Dataset excerpts:

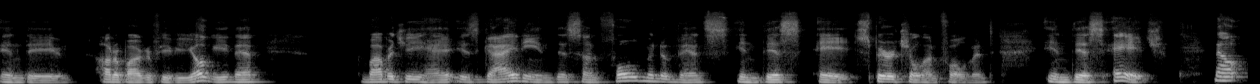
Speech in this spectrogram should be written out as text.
in the autobiography of yogi, that Babaji is guiding this unfoldment of events in this age, spiritual unfoldment in this age. Now,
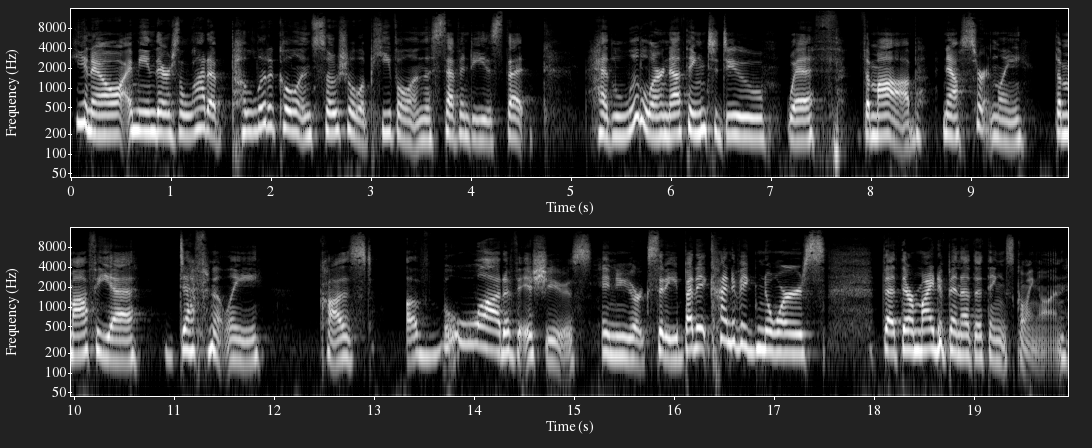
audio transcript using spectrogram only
you know, I mean, there's a lot of political and social upheaval in the 70s that had little or nothing to do with the mob. Now, certainly, the mafia definitely caused a lot of issues in New York City, but it kind of ignores that there might have been other things going on.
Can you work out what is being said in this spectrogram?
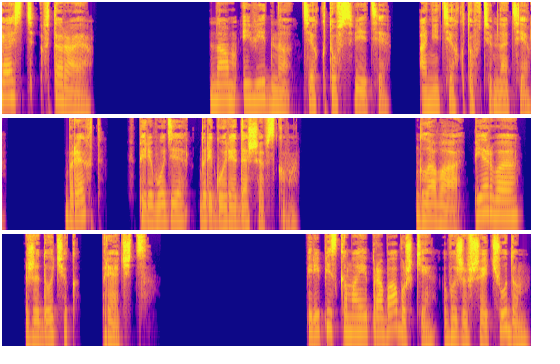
Часть вторая. Нам и видно тех, кто в свете, а не тех, кто в темноте. Брехт в переводе Григория Дашевского. Глава первая. Жидочек прячется. Переписка моей прабабушки, выжившая чудом,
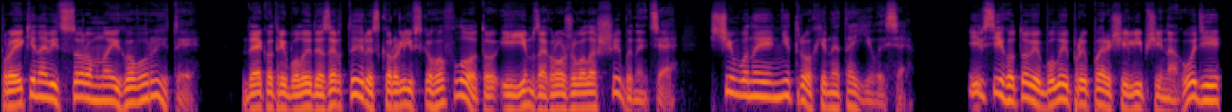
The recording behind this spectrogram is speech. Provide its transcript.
про які навіть соромно й говорити. Декотрі були дезертири з королівського флоту, і їм загрожувала шибениця, з чим вони нітрохи не таїлися. І всі готові були при першій ліпшій нагоді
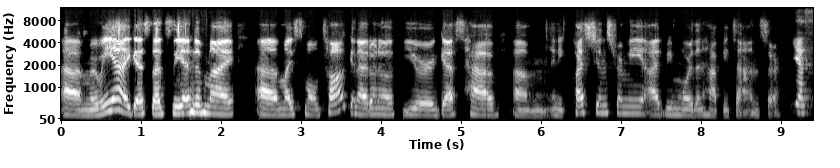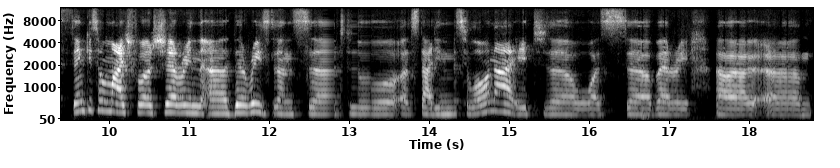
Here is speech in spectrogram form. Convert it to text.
uh, Maria, I guess that's the end of my uh, my small talk. And I don't know if your guests have um, any questions for me. I'd be more than happy to answer. Yes, thank you so much for sharing uh, the reasons uh, to uh, study in Barcelona. It uh, was uh, very um,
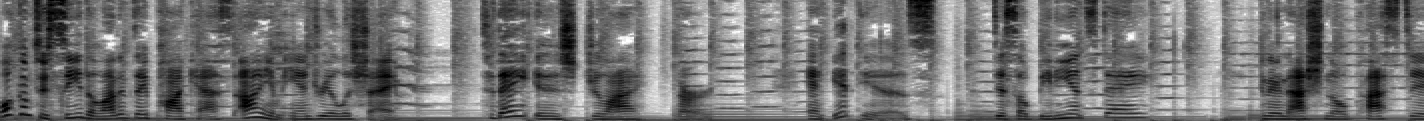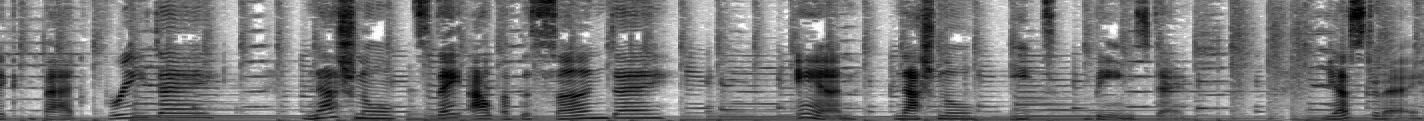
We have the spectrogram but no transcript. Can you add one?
Welcome to See the Light of Day podcast. I am Andrea Lachey. Today is July 3rd, and it is Disobedience Day, International Plastic Bag Free Day, National Stay Out of the Sun Day, and National Eat Beans Day. Yesterday,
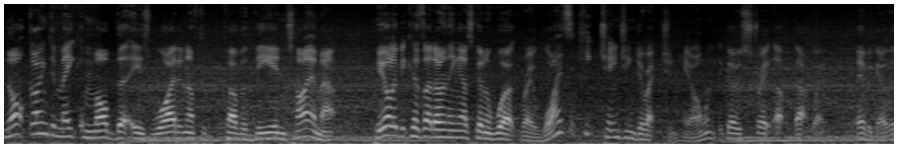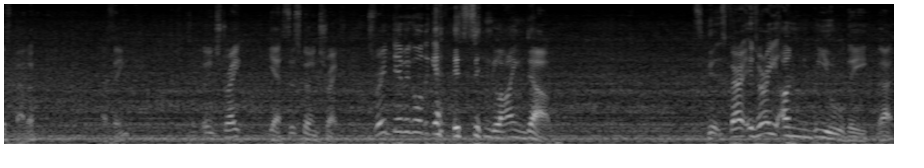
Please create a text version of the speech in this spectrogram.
not going to make a mob that is wide enough to cover the entire map, purely because I don't think that's going to work very Why does it keep changing direction here? I want it to go straight up that way. There we go, that's better, I think. Is it going straight? Yes, it's going straight. It's very difficult to get this thing lined up. It's, very, it's very unwieldy, that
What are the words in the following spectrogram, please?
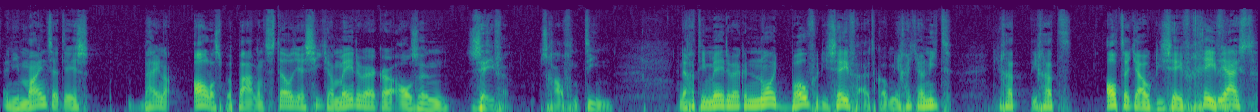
En die mindset is bijna alles bepalend. Stel, jij ziet jouw medewerker als een 7, schaal van 10. En dan gaat die medewerker nooit boven die 7 uitkomen. Die gaat jou niet, die gaat, die gaat altijd jou ook die 7 geven. Juist.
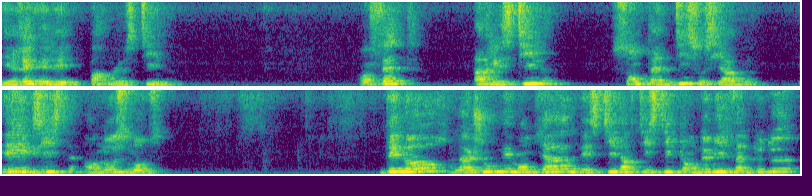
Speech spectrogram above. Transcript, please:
est révélé par le style. En fait, art et style sont indissociables et existent en osmose. Dès lors, la Journée mondiale des styles artistiques en 2022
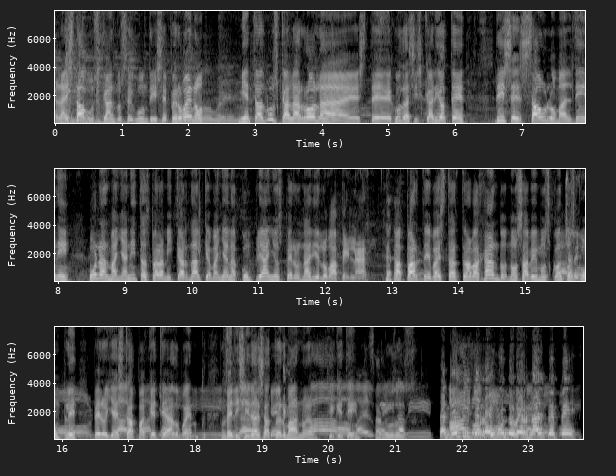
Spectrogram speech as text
la está buscando, según dice. Pero bueno, mientras busca la rola, este Judas Iscariote, dice Saulo Maldini, unas mañanitas para mi carnal que mañana cumple años, pero nadie lo va a pelar. Aparte, va a estar trabajando, no sabemos cuántos cumple, pero ya está paqueteado. Bueno, felicidades a tu hermano, chiquitín. Saludos. También Ah, dice Raimundo Bernal, Pepe,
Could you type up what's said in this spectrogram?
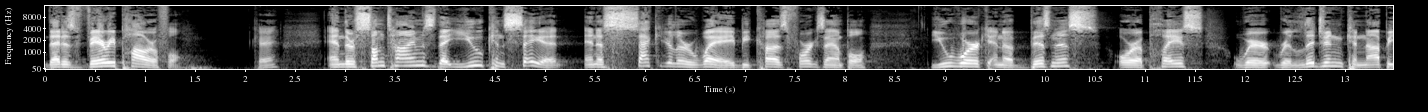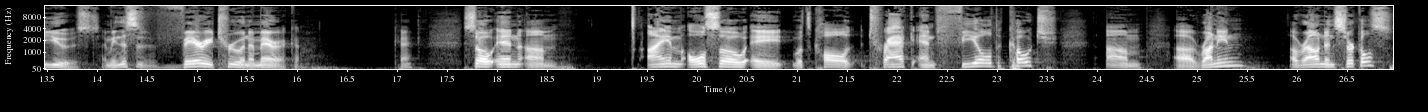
that is very powerful. Okay? And there's sometimes that you can say it in a secular way because, for example, you work in a business or a place where religion cannot be used. I mean, this is very true in America. So, in, um, I am also a what's called track and field coach, um, uh, running around in circles.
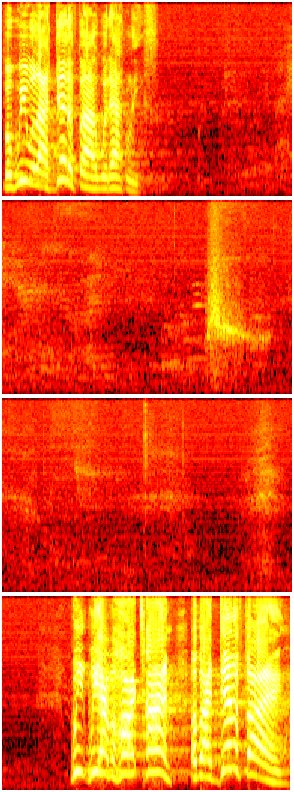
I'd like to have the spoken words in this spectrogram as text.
but we will identify with athletes. We, we have a hard time of identifying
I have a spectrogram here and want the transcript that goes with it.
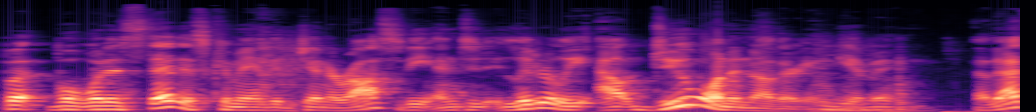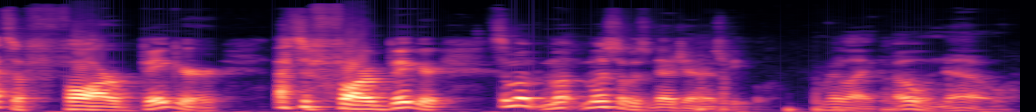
But but what instead is commanded generosity and to literally outdo one another in giving. Mm-hmm. Now that's a far bigger. That's a far bigger. Some of, mo- most of us know generous people, and we're like, oh no,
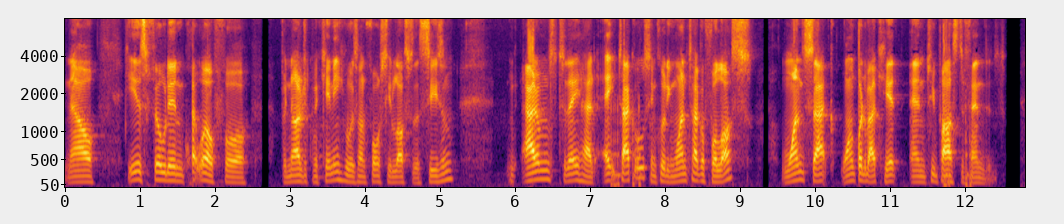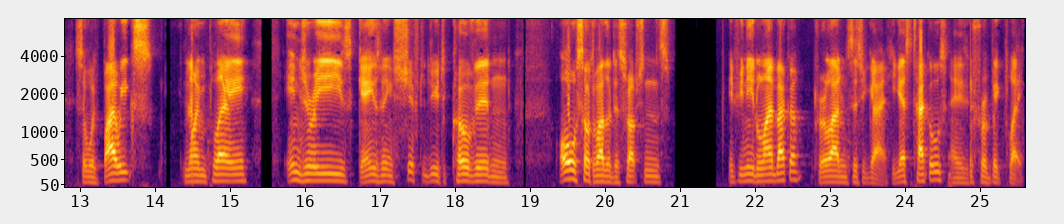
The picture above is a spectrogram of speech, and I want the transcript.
Now, he has filled in quite well for Benardrick McKinney, who was unfortunately lost for the season. Adams today had eight tackles, including one tackle for loss, one sack, one quarterback hit, and two pass defended. So with bye weeks, no in play, injuries, games being shifted due to COVID, and all sorts of other disruptions. If you need a linebacker, Tyrell Adams is your guy. He gets tackles and he's good for a big play.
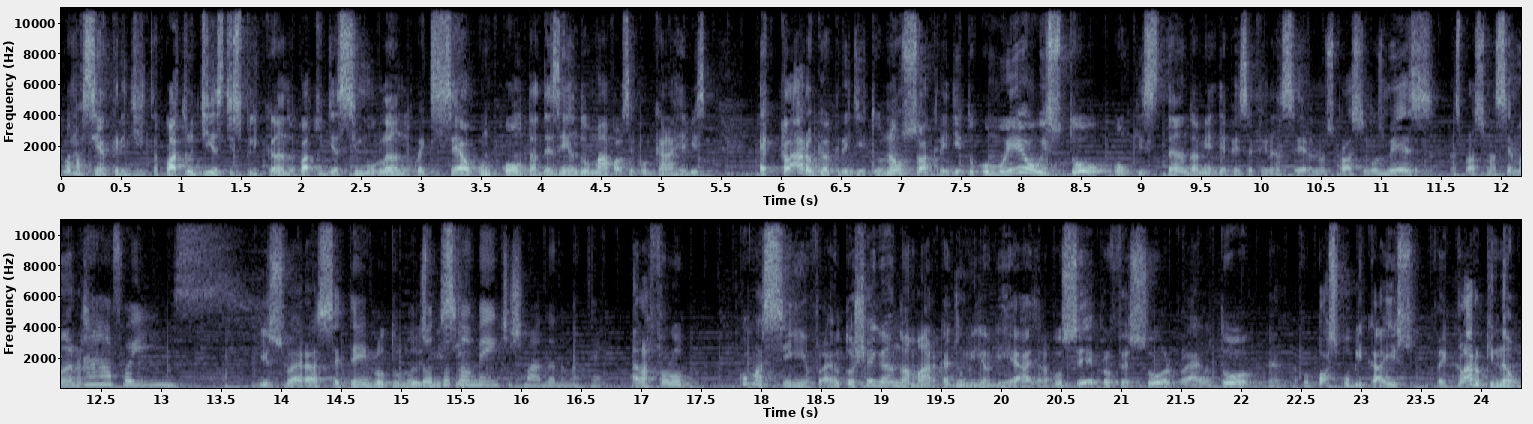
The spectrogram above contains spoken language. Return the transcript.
como assim acredita? Quatro dias te explicando, quatro dias simulando, com Excel, com conta, desenhando o mapa para você publicar na revista. É claro que eu acredito. Não só acredito, como eu estou conquistando a minha independência financeira nos próximos meses, nas próximas semanas. Ah, foi isso. Isso era setembro, outubro de 2005. totalmente chamada da matéria. Ela falou, como assim? Eu falei, ah, eu estou chegando à marca de um milhão de reais. Ela, você, professor? Eu falei, ah, eu estou. Né? Ela falou, posso publicar isso? Eu falei, claro que não.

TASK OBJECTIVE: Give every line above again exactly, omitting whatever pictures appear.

SOLUTION TO THIS PROBLEM:
Speech in this spectrogram should be written out as text.
in the autobiography of yogi, that Babaji is guiding this unfoldment of events in this age, spiritual unfoldment in this age. Now,
audio transcript using spectrogram only
you know, I mean, there's a lot of political and social upheaval in the 70s that had little or nothing to do with the mob. Now, certainly, the mafia definitely caused a lot of issues in New York City, but it kind of ignores that there might have been other things going on.
Can you work out what is being said in this spectrogram?
Часть вторая. Нам и видно тех, кто в свете, а не тех, кто в темноте. Брехт в переводе Григория Дашевского. Глава первая. Жидочек прячется. Переписка моей прабабушки, выжившая чудом,
The recording behind this spectrogram is speech. Provide its transcript.
про які навіть соромно й говорити. Декотрі були дезертири з королівського флоту, і їм загрожувала шибениця, з чим вони нітрохи не таїлися. І всі готові були при першій ліпшій нагоді
Here is speech in spectrogram form. Convert it to text.
uh, Maria, I guess that's the end of my uh, my small talk. And I don't know if your guests have um, any questions for me. I'd be more than happy to answer. Yes, thank you so much for sharing uh, the reasons uh, to uh, study in Barcelona. It uh, was uh, very um,
We have the spectrogram but no transcript. Can you add one?
Welcome to See the Light of Day podcast. I am Andrea Lachey. Today is July 3rd, and it is Disobedience Day, International Plastic Bag Free Day, National Stay Out of the Sun Day, and National Eat Beans Day. Yesterday,
Please create a text version of the speech in this spectrogram.
not going to make a mob that is wide enough to cover the entire map, purely because I don't think that's going to work very Why does it keep changing direction here? I want it to go straight up that way. There we go, that's better, I think. Is it going straight? Yes, it's going straight. It's very difficult to get this thing lined up. It's, very, it's very unwieldy, that
What are the words in the following spectrogram, please?
En die mindset is bijna alles bepalend. Stel, jij ziet jouw medewerker als een 7, schaal van 10. En dan gaat die medewerker nooit boven die 7 uitkomen. Die gaat jou niet, die gaat, die gaat altijd jou ook die 7 geven. Juist.
Speech spectrogram above. Transcript, please:
est révélé par le style. En fait, art et style sont indissociables et existent en osmose. Dès lors, la Journée mondiale des styles artistiques en 2022
Spectrogram speech as text
la está buscando, según dice. Pero bueno, mientras busca la rola, este Judas Iscariote, dice Saulo Maldini, unas mañanitas para mi carnal que mañana cumple años, pero nadie lo va a pelar. Aparte, va a estar trabajando, no sabemos cuántos cumple, pero ya está paqueteado. Bueno, felicidades a tu hermano, chiquitín. Saludos. También Ah, dice Raimundo Bernal, Pepe,
Could you type up what's said in this spectrogram?
that is very powerful. Okay? And there's sometimes that you can say it in a secular way because, for example, you work in a business or a place where religion cannot be used. I mean, this is very true in America. So, in, um, I am also a what's called track and field coach, um, uh, running around in circles.
I'd like to have the spoken words in this spectrogram as text.
but we will identify with athletes. We, we have a hard time of identifying
I have a spectrogram here and want the transcript that goes with it.
But but what instead is commanded generosity and to literally outdo one another in giving. Mm-hmm. Now that's a far bigger. That's a far bigger. Some of, mo- most of us know generous people, and we're like, oh no,
The picture above is a spectrogram of speech, and I want the transcript.
Now, he has filled in quite well for Benardrick McKinney, who was unfortunately lost for the season. Adams today had eight tackles, including one tackle for loss, one sack, one quarterback hit, and two pass defended. So with bye weeks, no in play, injuries, games being shifted due to COVID, and all sorts of other disruptions. If you need a linebacker, Tyrell Adams is your guy. He gets tackles and he's good for a big play.
The spectrogram above contains spoken language. Return the transcript.
como assim acredita? Quatro dias te explicando, quatro dias simulando, com Excel, com conta, desenhando o mapa para você publicar na revista. É claro que eu acredito. Não só acredito, como eu estou conquistando a minha independência financeira nos próximos meses, nas próximas semanas. Ah, foi isso. Isso era setembro, outubro de 2005. totalmente chamada da matéria. Ela falou, como assim? Eu falei, ah, eu estou chegando à marca de um milhão de reais. Ela, você, professor? Eu falei, ah, eu estou. Né? Ela falou, posso publicar isso? Eu falei, claro que não.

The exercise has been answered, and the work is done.